Sully: Movie Review

A hero to believe in.

While Sully is the story of a hero, the lesser-known story behind it casts doubt. The movie opens with an impressive and dramatic plane crash – not a real plane crash but the product of his nightmares. He’s a man hounded by the media, separated from his family, and the subject of a contentious National Transportation Safety Board (NTSB) hearing. It’s that latter part that didn’t make the media cycle (they don’t like anything that might take away national hero status) and the part that this movie focuses on.   2016

Directed by: Clint Eastwood

Screenplay by: Todd Komarnicki
Based on "Highest Duty" by Chesley "Sully" Sullenberger

Starring: Tom Hanks, Aaron Eckhart

The background is the story that everybody knows. Pilot Chesley “Sully” Sullenberger landed a passenger plane on the Hudson River after birds hit both engines. Everybody survived; therefore, he’s a hero. That’s what everybody knows so the film spends very little time establishing what we already know. It starts with his nightmares; fears of fiery plane crashes, continues with NTSB officials suggesting that maybe he or the co-pilot was drunk, and then apparently uncovering data which confirms one of the engines wasn’t destroyed and he could have easily made it back to an airport. Computer simulations confirmed this.

And this brings us to Tom Hanks. I normally don’t like celebrating heroes just because and if that’s all this story was, I would have been turned off faster than “30 Rock’s” Matt Damon - a pilot who never understood the Sully fuss. In his words, “He’s not that great. You know what a great pilot would have done? Not hit the birds. That’s what I do every day, not hit birds. Where’s my ticket to the Grammys?” But this version of Sully doesn’t think he’s great. He’s just a guy doing his job. And he deserves our sympathy because he doesn’t deserve the torture that the NTSB is putting him through, or what he’s doing to himself.
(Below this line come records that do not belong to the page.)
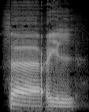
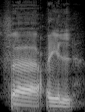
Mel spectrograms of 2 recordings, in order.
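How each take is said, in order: Both takes have the same delivery.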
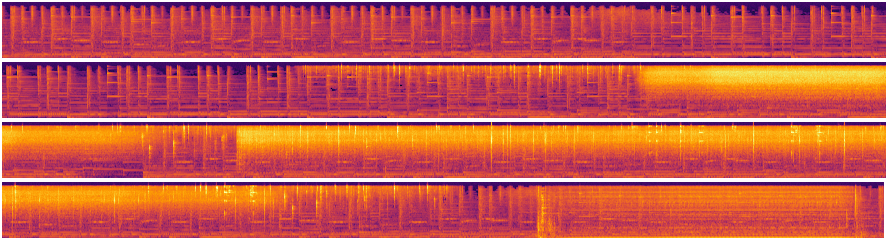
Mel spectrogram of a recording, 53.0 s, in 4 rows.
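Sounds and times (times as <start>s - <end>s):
food sizzling in a pan: 18.6s - 46.4s
small pops of frying: 18.6s - 46.5s.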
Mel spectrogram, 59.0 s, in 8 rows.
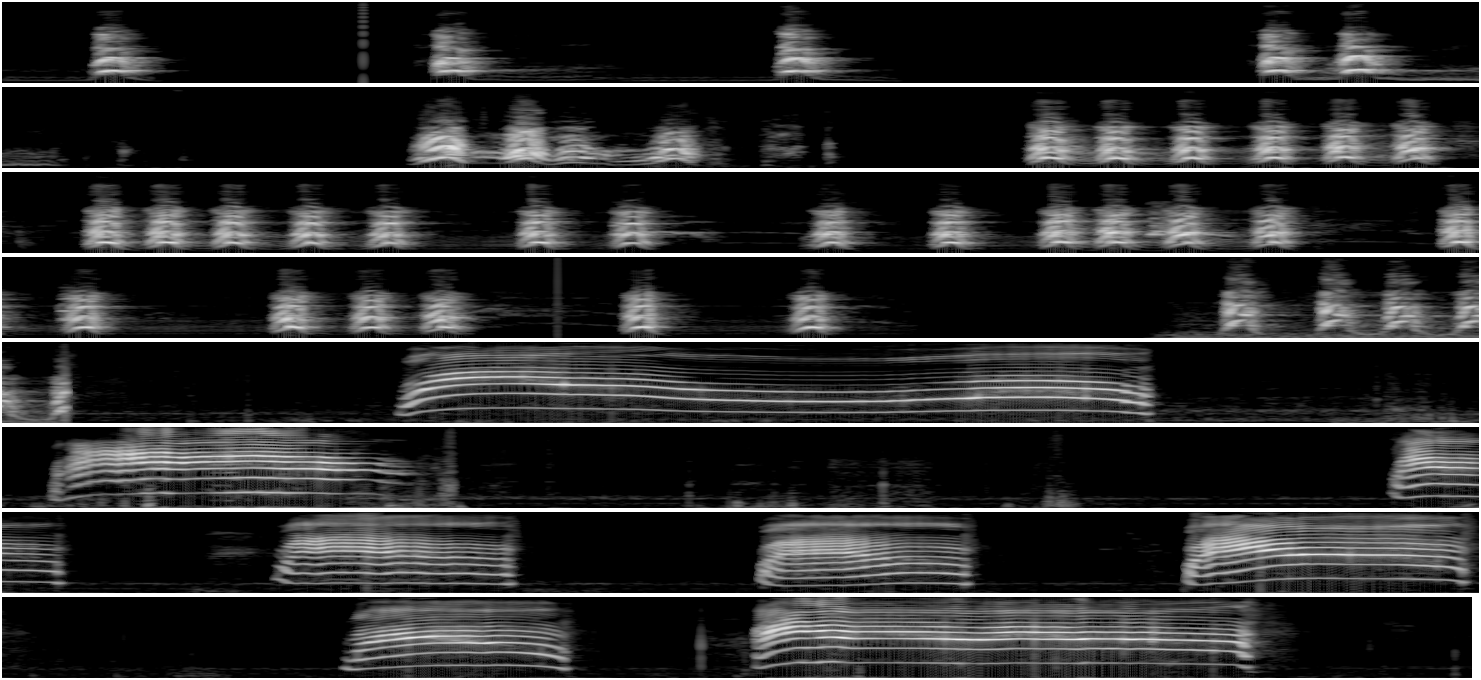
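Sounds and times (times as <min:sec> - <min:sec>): dog barking: 0:00.4 - 0:01.0, 0:02.1 - 0:02.6, 0:03.8 - 0:04.4, 0:06.2 - 0:07.2, 0:09.4 - 0:11.6, 0:12.5 - 0:26.7, 0:28.2 - 0:30.0
cat meowing: 0:31.5 - 0:35.4, 0:37.2 - 0:39.1, 0:43.9 - 0:44.7, 0:45.7 - 0:46.9, 0:48.1 - 0:49.2, 0:50.2 - 0:51.7, 0:53.4 - 0:54.6, 0:55.5 - 0:58.1.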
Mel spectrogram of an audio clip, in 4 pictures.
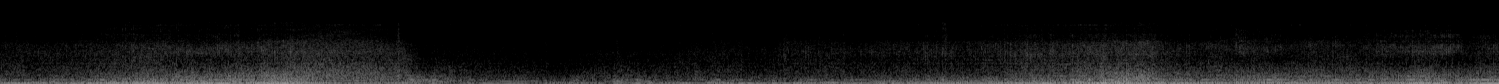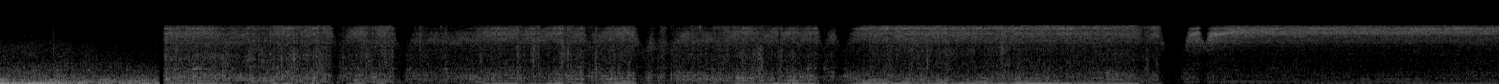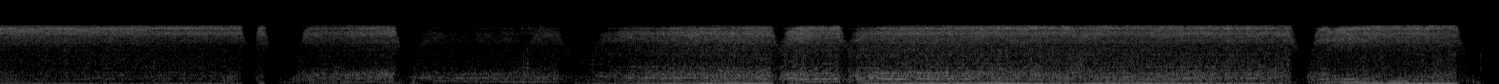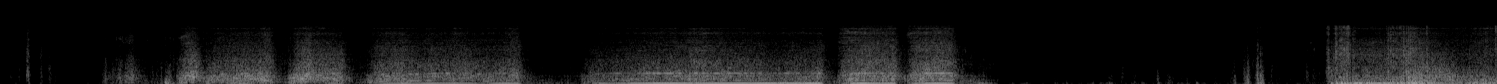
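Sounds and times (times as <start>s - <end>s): string trimmer cutting grass: 16.6s - 26.6s, 36.2s - 44.6s
leaf blower: 16.6s - 26.7s, 33.0s - 44.6s, 50.8s - 54.6s.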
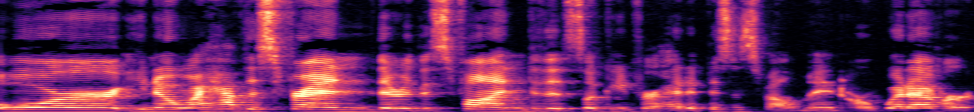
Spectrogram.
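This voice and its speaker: A woman with a western Canadian accent, at a fairly quick pace. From Canada, Vancouver. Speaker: finance entrepreneur and author. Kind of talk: casual interview. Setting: remote podcast call.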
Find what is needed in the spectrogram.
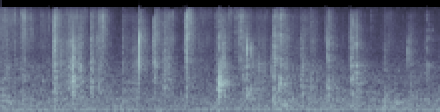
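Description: Horse's hooves stepping on gravel and packed dirt: a string of irregular sharp clicks and crunches, the loudest about two seconds in.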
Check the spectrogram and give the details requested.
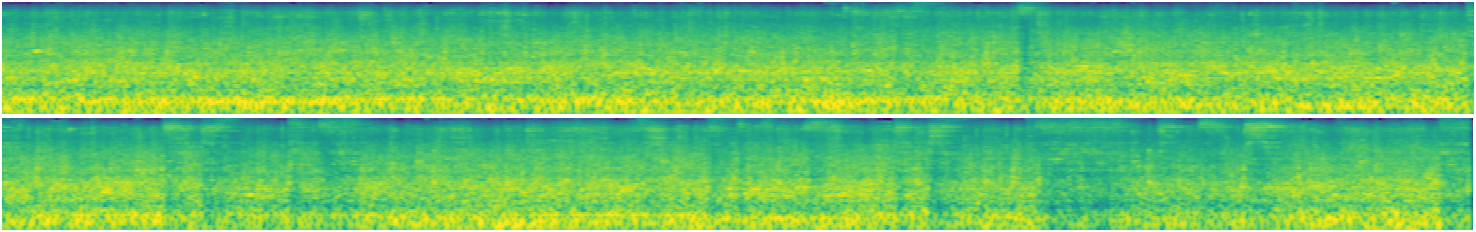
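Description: Steel wheels of loaded hopper cars in a slow freight rock train rolling over the rails: a steady, continuous rolling noise of the passing cars.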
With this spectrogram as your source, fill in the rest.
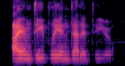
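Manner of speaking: little robot character voice. Playing a character receiving credits from another player, in a tiny robot voice. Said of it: "the tiny robot voice say".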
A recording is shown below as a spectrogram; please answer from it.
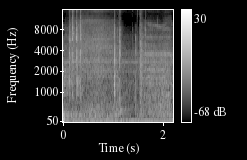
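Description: Typing on a computer keyboard: a handful of scattered keystrokes.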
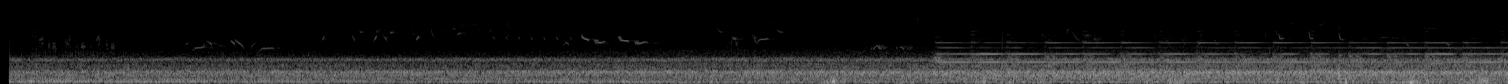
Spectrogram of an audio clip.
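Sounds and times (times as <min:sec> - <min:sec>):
diesel locomotive rumbling: 0:00.1 - 0:15.0
small birds chirping: 0:00.2 - 0:08.0.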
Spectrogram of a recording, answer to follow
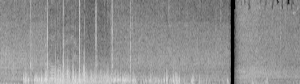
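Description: Strong wind buffeting a phone's microphone in loud, gusty rushes. It cuts off abruptly a little past halfway, giving way to a much quieter background of road traffic.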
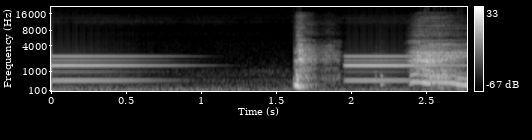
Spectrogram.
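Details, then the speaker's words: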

The second star of the movie is the plane’s landing. It was cleverly edited throughout the film and from the different points of view – from the control tower who thinks he just lost a plane full of people, the passengers and flight attendants, to personnel on the sidelines watching a plane crash into the Hudson, and finally to Sully and his First Officer Jeff Skiles (Aaron Eckhart).

Eckhart is great in this. His character had a difficult job – he’s been put through the same scrutiny as Sully, the same doubts that they’re trying to force him to go through, but he believed in Sully, but more importantly he’s going to stand by his side. And that’s ultimately what this story comes down to – humanity. This film was full of great human moments – all of the New York emergency officials coming to the rescue of the passengers, and Sully refusing to give in to the nightmares.

Sully is a well-made film with a swift run-time, starting with the part of the story that we didn’t get to know, and incorporating everything we did know and everything we want to believe in.

Similar Titles:

Bridge of Spies (2015) - A masterful production of Cold War tensions with humour and heart.

Flight (2012) - Character study boldly blurring the lines of life, happiness and right and wrong.

Captain Phillips (2013) - Walks the obvious Hollywood line but Hanks keeps us hanging in every moment.